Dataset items

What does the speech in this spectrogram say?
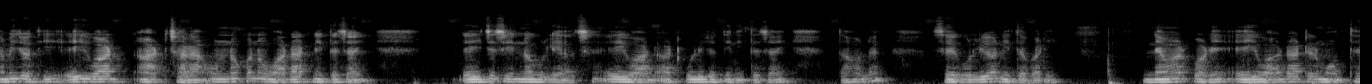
আমি যদি এই ওয়ার্ড আর্ট ছাড়া অন্য কোনো ওয়ার্ড আর্ট নিতে চাই, এই যে চিহ্নগুলি আছে, এই ওয়ার্ড আর্টগুলি যদি নিতে চাই, তাহলে সেগুলিও নিতে পারি। নেওয়ার পরে এই ওয়ার্ড আর্টের মধ্যে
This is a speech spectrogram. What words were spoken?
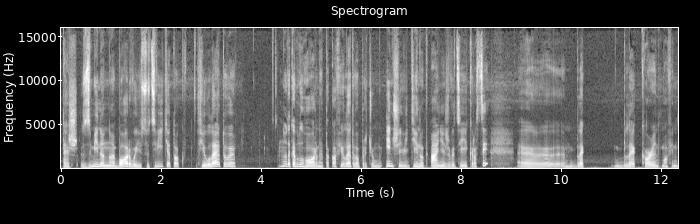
теж змінене барвою суцвіття, так фіолетове. Ну, таке було гарне, така фіолетова, причому інший відтінок, аніж в цієї краси. е, Black, Black Currant Muffin.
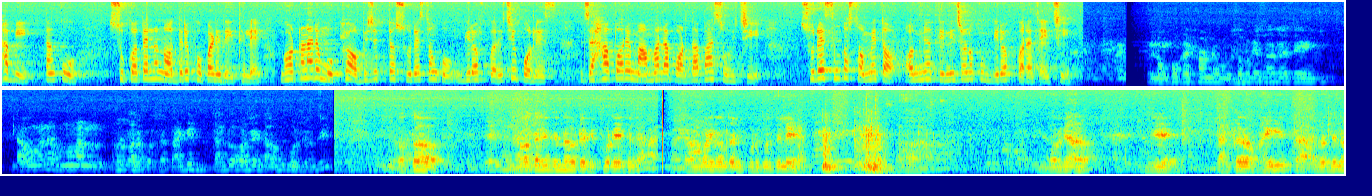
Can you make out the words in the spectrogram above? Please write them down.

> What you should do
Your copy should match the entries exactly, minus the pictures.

> Answer section
What does the speech in this spectrogram say?
আমি যদি এই ওয়ার্ড আর্ট ছাড়া অন্য কোনো ওয়ার্ড আর্ট নিতে চাই, এই যে চিহ্নগুলি আছে, এই ওয়ার্ড আর্টগুলি যদি নিতে চাই, তাহলে সেগুলিও নিতে পারি। নেওয়ার পরে এই ওয়ার্ড আর্টের মধ্যে
This is a speech spectrogram. What words were spoken?
теж змінене барвою суцвіття, так фіолетове. Ну, таке було гарне, така фіолетова, причому інший відтінок, аніж в цієї краси. е, Black, Black Currant Muffin.
Can you make out the words in the spectrogram above? Please write them down.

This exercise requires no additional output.